> Exercise:
Repeat these records exactly, pictures excluded.

=== Begin Enclosure ===

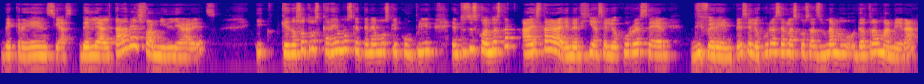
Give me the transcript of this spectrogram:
de creencias, de lealtades familiares, y que nosotros creemos que tenemos que cumplir. Entonces, cuando esta, a esta energía se le ocurre ser diferente, se le ocurre hacer las cosas de, una, de otra manera,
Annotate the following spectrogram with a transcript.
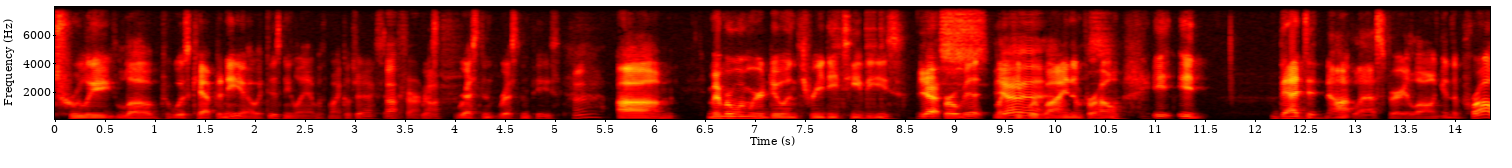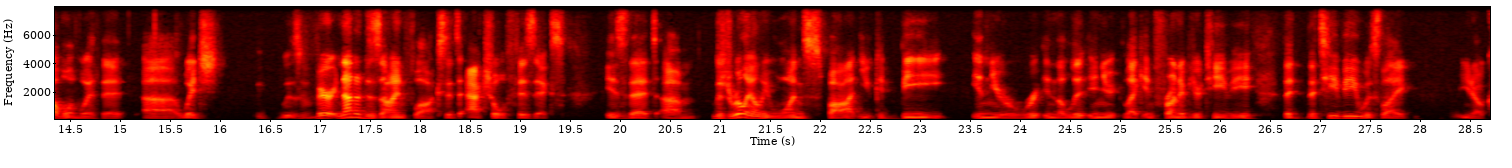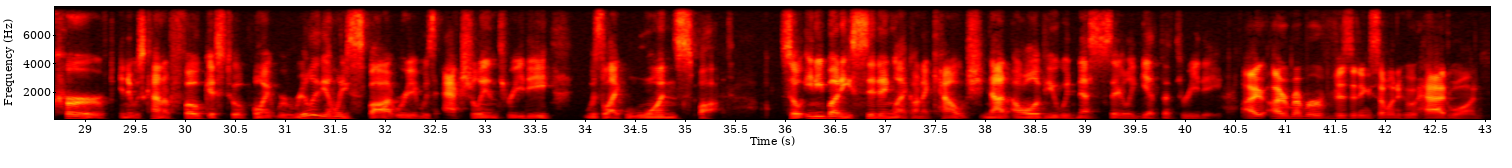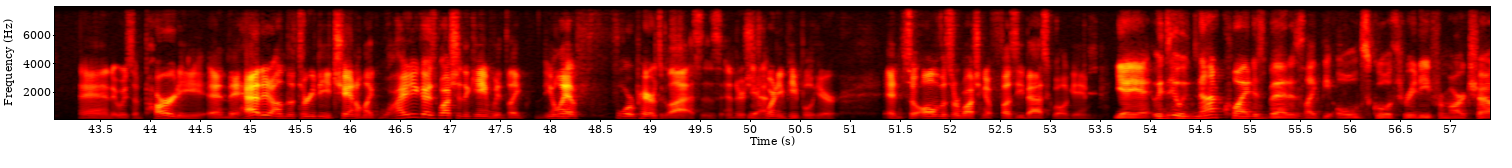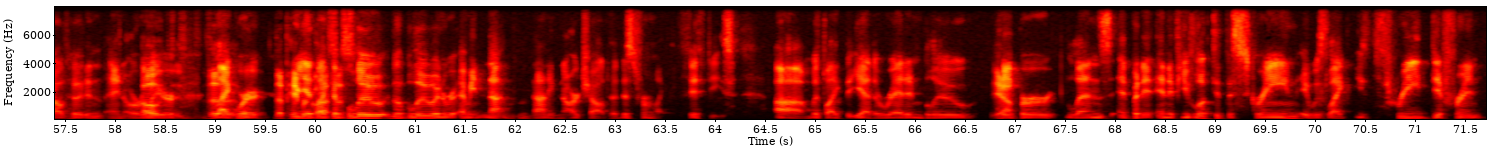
truly loved was Captain EO at Disneyland with Michael Jackson. Ah, fair rest, enough. Rest in rest in peace. Eh. Um, remember when we were doing 3D TVs? Yes. for a bit, like people were buying them for home. It it that did not last very long, and the problem with it, uh, which was very not a design flaw, 'cause it's actual physics, is that um, there's really only one spot you could be in your in the lit in your like in front of your TV. The the TV was like you know curved and it was kind of focused to a point where really the only spot where it was actually in 3D was like one spot. So anybody sitting like on a couch, not all of you would necessarily get the 3D. I, I remember visiting someone who had one, and it was a party, and they had it on the 3D channel. I'm like, why are you guys watching the game with like you only have four pairs of glasses, and there's Yeah. 20 people here, and so all of us are watching a fuzzy basketball game. Yeah, yeah. It, it was not quite as bad as like the old school 3D from our childhood and, and oh, earlier. Oh, the, the- like where the we paper had like the blue, the blue and I mean not not even our childhood. This is from like the 50s. Um, with like the yeah the red and blue Yeah. paper lens and but it, and if you looked at the screen it was like three different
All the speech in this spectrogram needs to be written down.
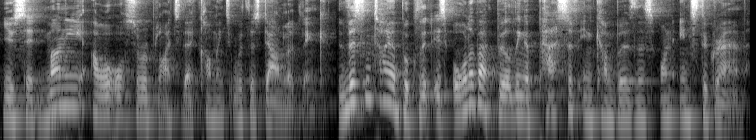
you said money, I will also reply to that comment with this download link. This entire booklet is all about building a passive income business on Instagram.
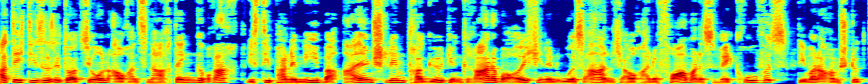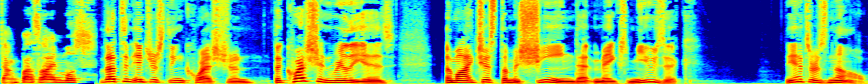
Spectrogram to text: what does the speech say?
Hat dich diese Situation auch ans Nachdenken gebracht? Ist die Pandemie bei allen schlimmen Tragödien, gerade bei euch in den USA, nicht auch eine Form eines Weckrufes, dem man auch am Stück dankbar sein muss? That's an interesting question. The question really is, am I just a machine that makes music? The answer is no.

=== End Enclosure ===

> Result below:
Give me the transcript of this spectrogram:
de creencias, de lealtades familiares, y que nosotros creemos que tenemos que cumplir. Entonces, cuando esta, a esta energía se le ocurre ser diferente, se le ocurre hacer las cosas de, una, de otra manera,
Annotate the following spectrogram with a transcript.
truly loved was Captain EO at Disneyland with Michael Jackson. Ah, fair rest, enough. Rest in rest in peace. Eh. Um, remember when we were doing 3D TVs? Yes. for a bit, like people were buying them for home. It it that did not last very long, and the problem with it, uh, which was very not a design flaw, 'cause it's actual physics, is that um, there's really only one spot you could be in your in the lit in your like in front of your TV. The the TV was like you know curved and it was kind of focused to a point where really the only spot where it was actually in 3D was like one spot. So anybody sitting like on a couch, not all of you would necessarily get the 3D. I, I remember visiting someone who had one, and it was a party, and they had it on the 3D channel. I'm like, why are you guys watching the game with like you only have four pairs of glasses, and there's Yeah. 20 people here, and so all of us are watching a fuzzy basketball game. Yeah, yeah. It, it was not quite as bad as like the old school 3D from our childhood and, and oh, earlier. Oh, the, the- like where the we paper had like the blue, the blue and I mean not not even our childhood. This is from like the 50s. Um, with like the yeah the red and blue Yeah. paper lens and but it, and if you looked at the screen it was like three different
All the speech in this spectrogram needs to be written down.
you said money, I will also reply to that comment with this download link. This entire booklet is all about building a passive income business on Instagram.
Spectrogram to text: what does the speech say?
Hat dich diese Situation auch ans Nachdenken gebracht? Ist die Pandemie bei allen schlimmen Tragödien, gerade bei euch in den USA, nicht auch eine Form eines Weckrufes, dem man auch am Stück dankbar sein muss? That's an interesting question. The question really is, am I just a machine that makes music? The answer is no.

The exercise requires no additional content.